‘Chicago’ dances its way to Oscar buzz

I don’t really know what I’m talking about because I haven’t seen that many musicals, but I’m going to go out on a limb and say that “Chicago” is the best musical ever made. I haven’t had good experiences with musicals in the past; the last one I went to was “Stomp” at the Marine Memorial Theater in New York, which blew. It’s kind of unfair of me to say that because I didn’t see the whole thing, or even any of it, because before it started some a—hole behind me totally ruined the ending when he whispered to his girlfriend, “You know, contrary to popular belief, they don’t just stomp. At the end, I think they also bang broom handles and stuff.” So I left the theater and waited for my parents out in the lobby, where I read on plaques on the walls about how a generation of young Americans died at the hands of foreign oppressors so that I could enjoy plays such as “Stomp.”

Watching “Chicago” was much better because there is no way that anyone could have predicted the outcome of the movie, which is that I would end up thinking of Renée Zellweger as a decent actress. But Zellweger redeems herself in “Chicago” as do a number of other unfortunate actors, including Queen Latifah, who most people hated before they even knew who she was. In fact, I think that Richard Gere is the highlight of the film, which must be a treat for him because I sincerely doubt that Richard Gere is even the highlight of his own life.

For those like me who think that Bob Fosse is a derogatory epithet applied to Australians and couldn’t tell the difference between a ding-dong daddy and a two-bit johnnie to save his or her life, maybe I should say a word or two about the movie itself. In short, “Chicago” is another female prison movie classic in which the prison uniforms consist of garters and leotards and the sentence for every woman appears to be a lifetime of writhing seductively. However, the odd twist that makes this different from most similar male-fantasy movies is that the director of the film, Rob Marshall, is gay. But what Marshall learned from legendary choreographer Fosse, who brought “Chicago” to Broadway in 1975, is that sexiness is even sexier with a good story behind it. . .and sexier still with Lucy Liu and a gun.

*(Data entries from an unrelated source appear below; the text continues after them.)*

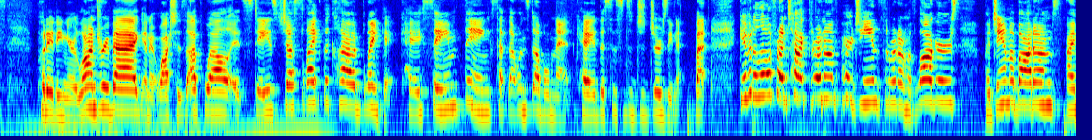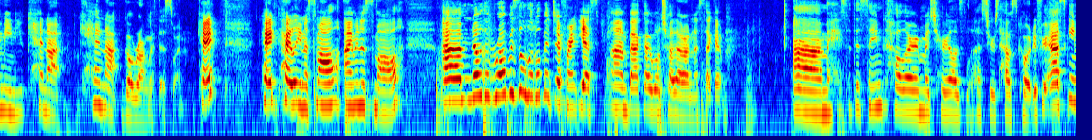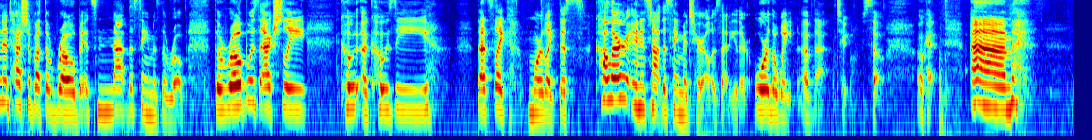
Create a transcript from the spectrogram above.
Put it in your laundry bag and it washes up well. It stays just like the cloud blanket. Okay, same thing except that one's double knit. Okay, this is the jersey knit. But give it a little front tuck. Throw it on with a pair of jeans. Throw it on with loggers pajama bottoms. I mean, you cannot, cannot go wrong with this one. Okay? Okay, Kylie in a small, I'm in a small. Um, no, the robe is a little bit different. Yes, um, back. I will try that on in a second. Um, is it the same color and material as last year's house coat? If you're asking Natasha about the robe, it's not the same as the robe. The robe was actually co- a cozy. That's like more like this color, and it's not the same material as that either, or the weight of that too. So, okay. Um,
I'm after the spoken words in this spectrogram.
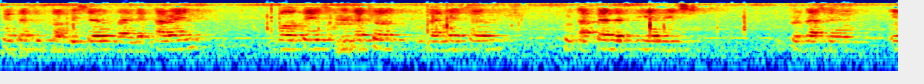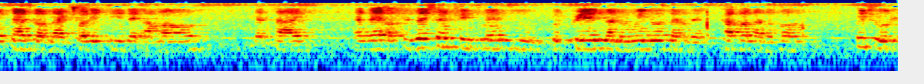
synthesis conditions like the current, voltage, electrode dimension could affect the CNH production in terms of like quality, the amount, the type, And the oxidation treatment to, could create nanowindows and the carbon nanohorns, which would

Catherine Zeta-Jones, the member of the cast with the most musical theater experience, is passably good as Velma Kelly, the sultry jazz songstress who murders her sister for bonking her Romeo, while the less-musically inclined Zellweger outperforms her as Roxie Hart, the squeaky, fame-obsessed frail who whacks the mug with whom she was two-timing her meal ticket. In the role of said meal ticket is John Reilly, who plays the exact same character he played in “The Good Girl” and is proving himself to be really talented at being the most boring person in the universe. Queen Latifah is more interesting as the, um, voluptuous warden known as Mama, and, naturally, sings a disturbingly sexual song about food early in the movie. “Chicago” doesn’t really get going, however, until Richard Gere steps in as silver-tongued lawyer Billy Flynn and proves with his tap dancing skills, if nothing else, that the hamster story is true.

The best thing about “Chicago,” though, is the movie’s pacing. The edits are quick and clean and give the story a rhythm that keeps it lively and smooth. There is a tendency in many of today’s movies to insult the audience by dwelling on one particular aspect of the story in order to get some silly point across. I remember watching the film “XXX” and feeling like they spent a little too much time going over what was happening to Vin Deisel and what he was doing when I was really eager to see what would happen next, namely when the movie was over and I could get on with my life. Fortunately, “Chicago” doesn’t suffer from this problem and, if anything, the movie shows how much information can be conveyed in just a few seconds of screen time.

The musical numbers are fun too, particularly Zeta-Jones’ rendition of “All That Jazz,” which opens the movie. Still, I don’t recommend closing your eyes and listening to the music independent of the visuals, or buying the soundtrack for that matter, because while the songs are pleasantly unobtrusive when experienced in conjunction with the dancing, for some reason hearing the voices alone is like listening to an episode of “South Park” on tape, the effect of which is the desire to tear out the perpetrators’ tracheae with your teeth. And if that isn’t reason enough not to buy the soundtrack, I should tell you that Queen Latifah, Lil’ Kim and Macy Gray perform a “Chicago” rap on it.

Though I’m sure that the film version of “Chicago” is a million times better on the stage, Marshall took advantage of his medium by including a number of cool tricks in the dance numbers that can only be done on film. Unlike the play, the movie is able to cut back and forth between the actual events of the story and the song-and-dance numbers that occur in Roxie’s imagination. In one such number, Zellweger appears against a black background and is joined by a host of mirror images of herself. In another, Richard Gere performs with a chorus of marionettes as he manipulates reporters at a press conference. Had Marshall neglected to adapt the play in a manner that suited the medium, “Chicago” could only have been described as being good as a musical and bad as a movie. Because of its innovative style, however, it is a great addition to both genres.